Fiscal Speed Bumps Will Force Action Later This Year
Before leaving town for August recess, Congress passed additional VA funding and a short-term patch to the Highway Trust Fund. However, more deadlines are approaching quickly, and Congress will have many "fiscal speed bumps" next year – all of which present firm deadlines for action.
The end of the fiscal year is September 30. At that point, Congress needs to have passed appropriations bills or a continuing resolution for next year to fund the government. Since Congress has not yet passed any of the 12 appropriations bills and are only in session a little over two weeks in September, it seems likely that a continuing resolution will be needed to avert a government shutdown. (See Appropriations 101 for an explanation of the process).
Beyond that, there will be pressure to revive tax extenders, a package of over 50 tax breaks. Although they expired at the end of 2013, they can be reinstated retroactively without much difficulty if done this year. The House and Senate have taken different approaches to the extenders (though both would add to the deficit), but they would need to come to agreement before the end of the year.
Next spring, several of this year's extensions will expire: The debt ceiling will need to be raised when it goes back into effect on March 16, and Medicare provider payments will be cut by 24 percent unless a "doc fix" is enacted by March 31. By the end of May, Congress will need to shore up the Highway Trust Fund and re-authorize the fund's spending. As part of a long-term highway fix, Congress will either need to raise highway revenues or cut spending as we explained in our paper, Trust or Bust: Fixing the Highway Trust Fund.
Over the longer term, the Ryan-Murray budget agreement that had set two years of spending levels will run out at the end of September 2015. Additionally, the Disability Insurance Trust Fund will run out of money near the end of 2016, leading to a 19 percent cut for all beneficiaries if not addressed.

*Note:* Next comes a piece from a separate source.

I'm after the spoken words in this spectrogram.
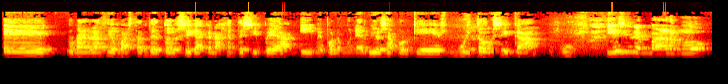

All of these deadlines are manageable if lawmakers stop the crisis-to-crisis cycle we've seen over the past few years. This year saw many short extensions that delayed issues until 2015. Lawmakers have given themselves time to deal with these policy deadlines in - we hope - a fiscally responsible way.